Lighting the Mid-Century Modern home

Bow tie chandelier

If you are going for the total Mid-Century Modern look – or even a hint of it – in your home, one of the keys to making it work is lighting. This was the era when pendant lights and table and floor lamps really were making an impact and were an integral and essential part of interior design. Here are some tips (with Pooky examples) for introducing a bit of Mid-Century Modern-style lighting – whether you want a complete retro feel or want something a contemporary twist:

1) Get a hood

Galore in white

The hooded floor lamp or table lamp is a classic Mid-Century Modern look. You don’t have to go the full retro-furniture route to introduce that modernist feel - a floor lamp in the right place will do the trick. The Galore is a perfect example.

2) Go large on pendants

Large, low-ish pendant shades give the dining room that 1960s style. You can use contemporary materials but keep the look - try our larger jute pendant, for example, which would cast the perfect mellow glow over a vintage teak dining table.

3) Bold colours


You don’t need only whites and neutrals for a mid-century-inspired scheme – bold and primary colours work well. The Nellie table lamp – at the mustard end of neutral – would fit very comfortably into your Mid-Century Modern sitting room. You can see Nellie paired with a wide range of shades, including parchment, silk, linen and cotton, here, to help you decide what will work best with your choice of décor. How about this terracotta ‘chambray’ linen empire style?

4) Simple wall lights


Brass wall lights in simple, functional shapes are the ticket for a touch of Mid-Century Modern. Something like the Nevada will do the job - simple, unobtrusive, very cool.

5) Use desk lights liberally

Bow tie desk light

The study or office is often the easiest room to go all modernist - a retro desk, armchair, and of course a desk lamp. But you can put mid-century desk lights all over your house for easy, portable mid-century style. And where better to read your back copies of that champion magazine of Mid-Century Modern, Wallpaper* than under Pooky’s bow tie lamp?
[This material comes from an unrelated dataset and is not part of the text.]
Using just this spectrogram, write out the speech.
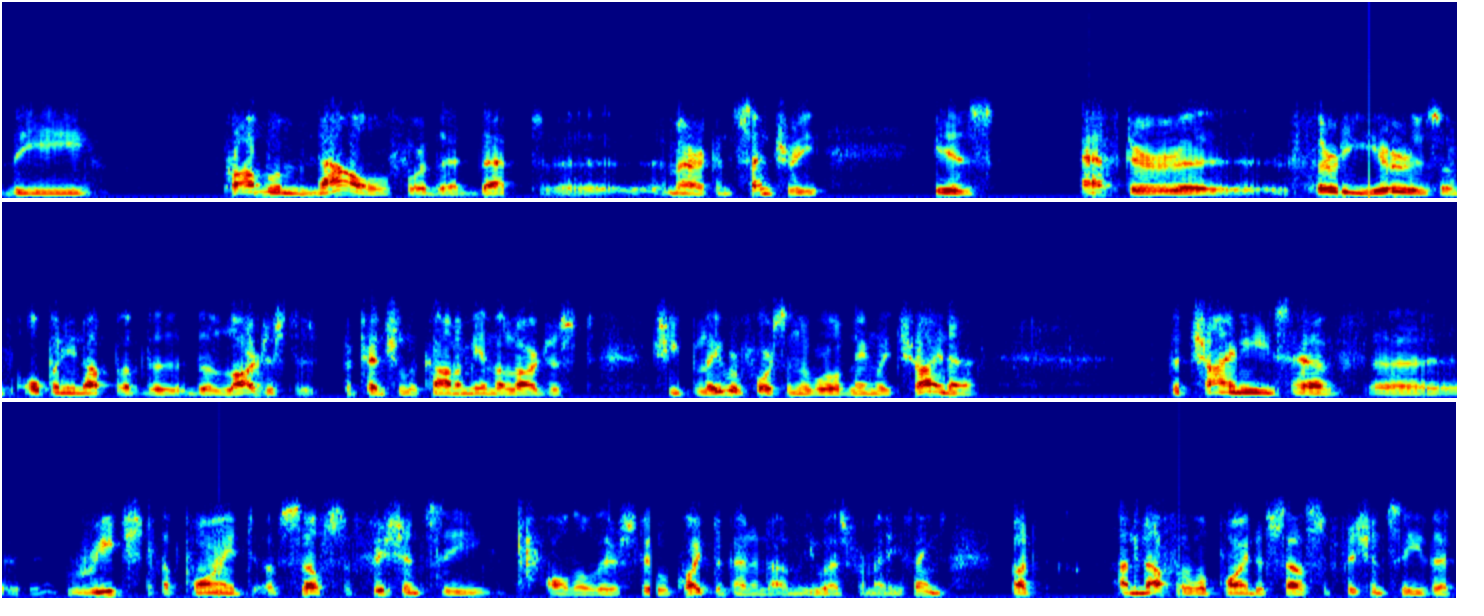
the problem now for the, that uh, American century is after uh, 30 years of opening up of the, the largest potential economy and the largest cheap labor force in the world, namely China, the Chinese have uh, reached a point of self sufficiency, although they're still quite dependent on the U.S. for many things, but enough of a point of self sufficiency that,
So very Sixties! Let Pooky light up your Mid-Century Modern home – browse our full range of affordable designer lighting here.